In this book, Mr. Torii describes, using many graphic cases, how Japanese society has “disguised” its internship program, which often includes harsh labor exploitation that can be regarded as human trafficking. When you read the history of Japan’s labor immigration policy and how foreign workers have been treated in this country, you will find that it has been haphazard and deceitful.

The author indicates that the pretense of TITP has created an attitude among the Japanese general public that “we are teaching Japan’s superior skills to people from developing countries”. This attitude has resulted in our looking down on people from those countries. The reality is that foreign workers have come from far away places to work in a country with a shrinking population and a critical shortage of industrial laborers. For this reason, the book reiterates that TITP should be terminated as soon as possible and a “system for accepting migrant workers” should be created so that we can live together in harmony.

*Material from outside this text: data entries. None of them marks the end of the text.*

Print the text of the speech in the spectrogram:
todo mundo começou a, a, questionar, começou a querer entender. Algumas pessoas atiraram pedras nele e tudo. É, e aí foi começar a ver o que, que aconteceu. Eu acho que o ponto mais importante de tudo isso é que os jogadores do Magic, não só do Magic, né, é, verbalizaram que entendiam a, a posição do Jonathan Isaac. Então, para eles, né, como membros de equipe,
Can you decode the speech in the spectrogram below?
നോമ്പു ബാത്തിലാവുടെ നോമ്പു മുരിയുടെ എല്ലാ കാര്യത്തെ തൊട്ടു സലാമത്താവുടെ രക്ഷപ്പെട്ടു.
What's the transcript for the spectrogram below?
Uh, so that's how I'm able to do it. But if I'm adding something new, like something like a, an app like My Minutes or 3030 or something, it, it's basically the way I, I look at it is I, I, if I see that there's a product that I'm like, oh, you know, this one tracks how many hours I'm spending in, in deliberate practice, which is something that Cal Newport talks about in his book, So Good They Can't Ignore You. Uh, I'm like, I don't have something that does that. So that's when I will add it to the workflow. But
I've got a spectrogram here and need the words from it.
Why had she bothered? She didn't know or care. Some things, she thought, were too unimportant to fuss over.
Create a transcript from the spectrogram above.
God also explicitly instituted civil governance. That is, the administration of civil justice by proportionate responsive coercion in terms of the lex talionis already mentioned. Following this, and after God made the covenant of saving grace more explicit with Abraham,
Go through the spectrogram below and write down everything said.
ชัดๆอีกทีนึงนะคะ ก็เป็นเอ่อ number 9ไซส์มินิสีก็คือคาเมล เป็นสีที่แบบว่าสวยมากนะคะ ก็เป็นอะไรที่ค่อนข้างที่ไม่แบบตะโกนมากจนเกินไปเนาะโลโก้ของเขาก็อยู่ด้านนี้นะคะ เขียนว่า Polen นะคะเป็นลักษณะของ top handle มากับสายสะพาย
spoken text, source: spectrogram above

In conclusion I would like to leave you with this quote from the book—it’s clear who needs to change.

………

The word “immigrants” is sometimes used as a discriminatory word, however we need to change our thinking about them to “people who are trying to become a part of this society”. In fact, our society is looking for and needs “people who are trying to become a part of this society”. (Nozomi Kuriyama)

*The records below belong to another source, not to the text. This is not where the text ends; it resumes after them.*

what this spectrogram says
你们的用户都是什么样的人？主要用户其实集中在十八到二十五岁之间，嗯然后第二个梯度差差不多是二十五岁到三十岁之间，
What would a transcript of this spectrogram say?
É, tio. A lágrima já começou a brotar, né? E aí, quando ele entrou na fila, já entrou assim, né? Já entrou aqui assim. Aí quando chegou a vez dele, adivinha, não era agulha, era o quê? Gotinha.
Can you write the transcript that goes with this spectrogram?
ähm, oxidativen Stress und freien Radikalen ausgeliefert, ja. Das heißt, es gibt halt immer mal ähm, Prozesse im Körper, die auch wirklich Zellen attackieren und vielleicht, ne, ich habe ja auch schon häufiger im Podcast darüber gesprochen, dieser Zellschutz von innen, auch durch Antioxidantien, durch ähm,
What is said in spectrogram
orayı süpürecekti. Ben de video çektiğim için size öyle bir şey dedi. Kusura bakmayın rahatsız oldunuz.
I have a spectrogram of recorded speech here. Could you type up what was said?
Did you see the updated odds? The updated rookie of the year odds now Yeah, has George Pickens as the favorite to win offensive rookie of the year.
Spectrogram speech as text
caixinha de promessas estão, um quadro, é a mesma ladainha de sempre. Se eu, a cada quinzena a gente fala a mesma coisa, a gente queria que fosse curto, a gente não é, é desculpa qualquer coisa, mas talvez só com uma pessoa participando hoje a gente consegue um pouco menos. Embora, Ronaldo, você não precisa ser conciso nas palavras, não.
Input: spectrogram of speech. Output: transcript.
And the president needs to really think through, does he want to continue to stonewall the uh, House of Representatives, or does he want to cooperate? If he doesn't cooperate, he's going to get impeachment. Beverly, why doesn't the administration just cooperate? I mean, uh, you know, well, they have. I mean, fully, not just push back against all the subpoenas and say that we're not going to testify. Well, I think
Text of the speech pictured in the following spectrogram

(Written by Ippei Torii in 2020, published by Shueisha-Shinsho, 256 pages, 860yen+tax,
https://shinsho.shueisha.co.jp/kikan/1025-b/)

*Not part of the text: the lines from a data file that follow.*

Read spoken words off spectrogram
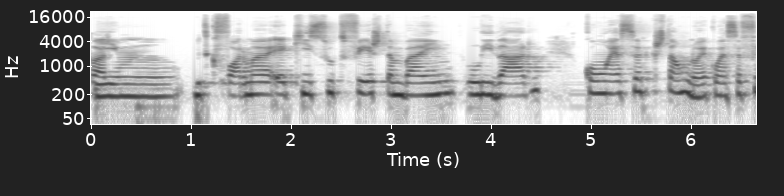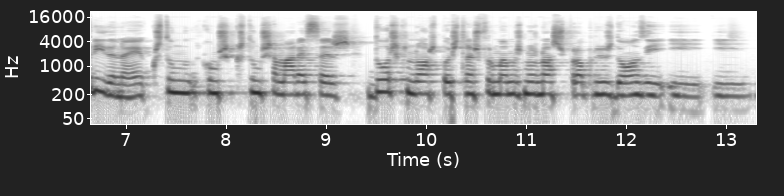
Claro. E, hum, de que forma é que isso te fez também lidar com essa questão, não é? Com essa ferida, não é? Costumo, como costumo chamar essas dores que nós depois transformamos nos nossos próprios dons e, e, e,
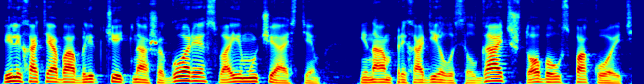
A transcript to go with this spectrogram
или хотя бы облегчить наше горе своим участием, и нам приходилось лгать, чтобы успокоить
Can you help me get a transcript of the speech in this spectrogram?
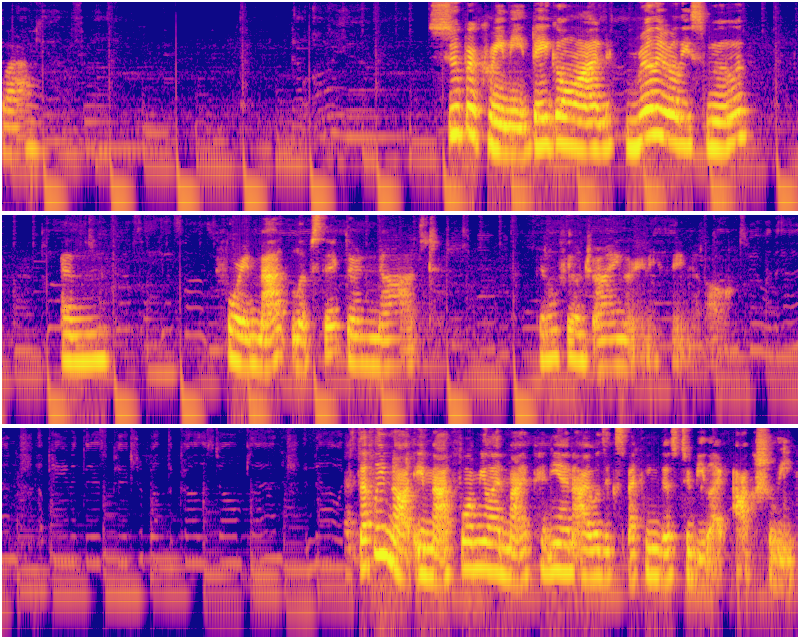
Wow. super creamy. They go on really, really smooth. And for a matte lipstick, they're not, they don't feel drying or anything at all. It's definitely not a matte formula in my opinion. I was expecting this to be like actually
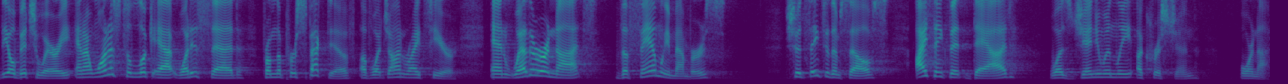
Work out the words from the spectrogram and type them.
the obituary, and I want us to look at what is said from the perspective of what John writes here, and whether or not the family members should think to themselves, I think that dad was genuinely a Christian or not.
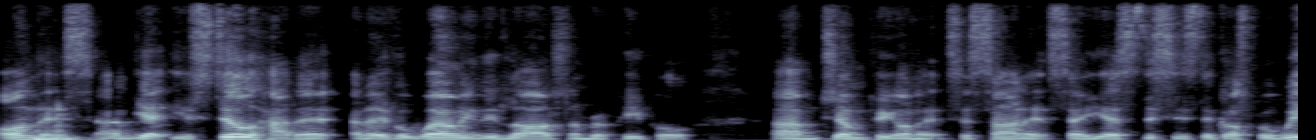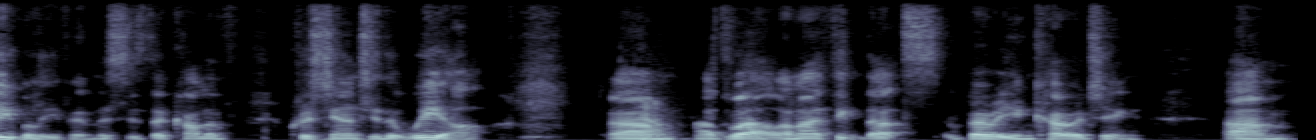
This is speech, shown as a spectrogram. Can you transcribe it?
on mm-hmm. this. Mm-hmm. And yet you still had it, an overwhelmingly large number of people um, jumping on it to sign it, say yes, this is the gospel we believe in. This is the kind of Christianity that we are um, yeah. as well. And I think that's very encouraging. Um,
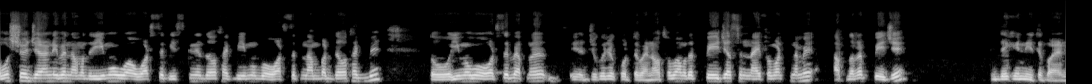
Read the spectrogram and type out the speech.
অবশ্যই যারা নেবেন আমাদের ইমো বা হোয়াটসঅ্যাপ স্ক্রিনে দেওয়া থাকবে ইমো বা হোয়াটসঅ্যাপ নাম্বার দেওয়া থাকবে। তো ইমো বা হোয়াটসঅ্যাপে আপনারা যোগাযোগ করতে পারেন, অথবা আমাদের পেজ আছে নাইফামার্ট নামে, আপনারা পেজে দেখে নিতে পারেন।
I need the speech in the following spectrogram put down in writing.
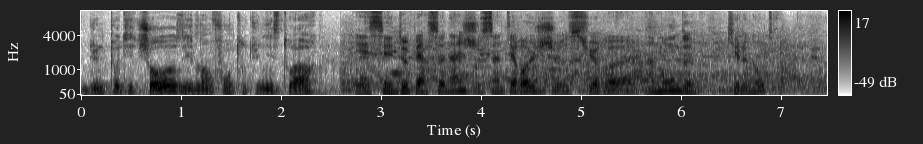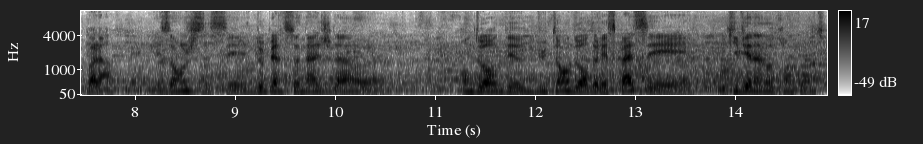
d'une petite chose, ils en font toute une histoire. Et ces deux personnages s'interrogent sur euh, un monde qui est le nôtre. Voilà, les anges, c'est ces deux personnages-là, euh, en dehors de- du temps, en dehors de l'espace, et, et qui viennent à notre rencontre.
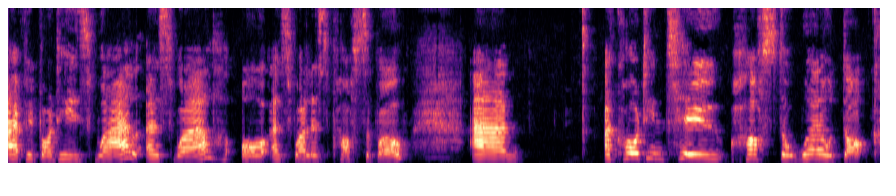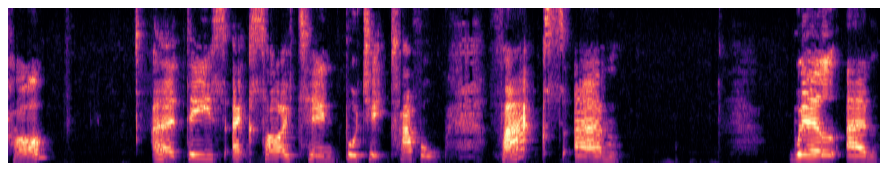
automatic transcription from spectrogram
everybody is well as well or as well as possible. Um, according to hostelworld.com uh, these exciting budget travel facts um, will um,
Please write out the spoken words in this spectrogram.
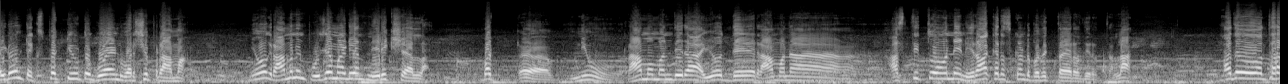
I don't expect you to go and worship Rama ನೀವು ರಾಮನನ್ನು ಪೂಜೆ ಮಾಡಿ ಅಂತ ನಿರೀಕ್ಷೆ ಅಲ್ಲ. ಬಟ್ ನೀವು ರಾಮ ಮಂದಿರ, ಅಯೋಧ್ಯೆ, ರಾಮನ ಅಸ್ತಿತ್ವವನ್ನೇ ನಿರಾಕರಿಸ್ಕೊಂಡು ಬದುಕ್ತಾ ಇರೋದಿರುತ್ತಲ್ಲ. ಅದು ಒಂಥರ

Vol. 12 “Nefarious: Merchant of Souls” (film)

Watching this documentary is deeply disturbing, depicting in graphic detail the traumatizing and dehumanizing of young women for the purpose of selling sex. At times I felt physically sick seeing how these young women were regarded as “things” not humans. 

Giving an in-depth look at the factors that contribute to human trafficking including poverty, statelessness, being orphaned and perhaps the hardest to comprehend, parents sending their oldest daughters into prostitution in order to support the family, one realizes the complexity of the issue. The trafficking spans areas from Eastern Europe to Las Vegas in the United States. 

Listening to interviews with various people: former pimps, social workers, psychiatrists, Christian pastors and NPO representatives, one can better grasp the depth of how lives are forever impacted by this insidious evil. Some of those who are fortunate to be rescued spend their whole lives in counseling in order to come to an understanding of what happened to them and how they may overcome it. Sadly some are never able.  

Nefarious is a powerful and informative film, expressing empathy for the victims. And there is hope! In the latter part of the documentary the Nordic model approach to prostitution (*) is explained. Also included is a strong Christian message urging people to pray, along with some testimonies by former prostitutes and a pimp. Even if one isn’t a Christian, I strongly encourage you to watch the film not only for the awareness it brings of the terrible reality, but also for the possibility of finding a changed life that it offers.

“The film ends with the assertion that slavery today is not just an education and development problem – it’s a moral issue – the missing belief that women have an inherent value beyond their sexuality.” (From an online reviewer.)

*The Nordic model is based on four pillars, namely criminalizing buyers of sex, decriminalizing prostitutes, offering help and services for prostitutes to leave the sex industry, and awareness and education of the general public.

(Kathy Burton-Lewis, Bonnie Jinmon)

(Directed by Benjamin Nolot in 2011, 99min.
Producer Exodus Cry website with trailer: https://exoduscry.com/oursolution/film/
Watch for free on YouTube :
https://www.youtube.com/watch?v=MFaDHgXPbUg )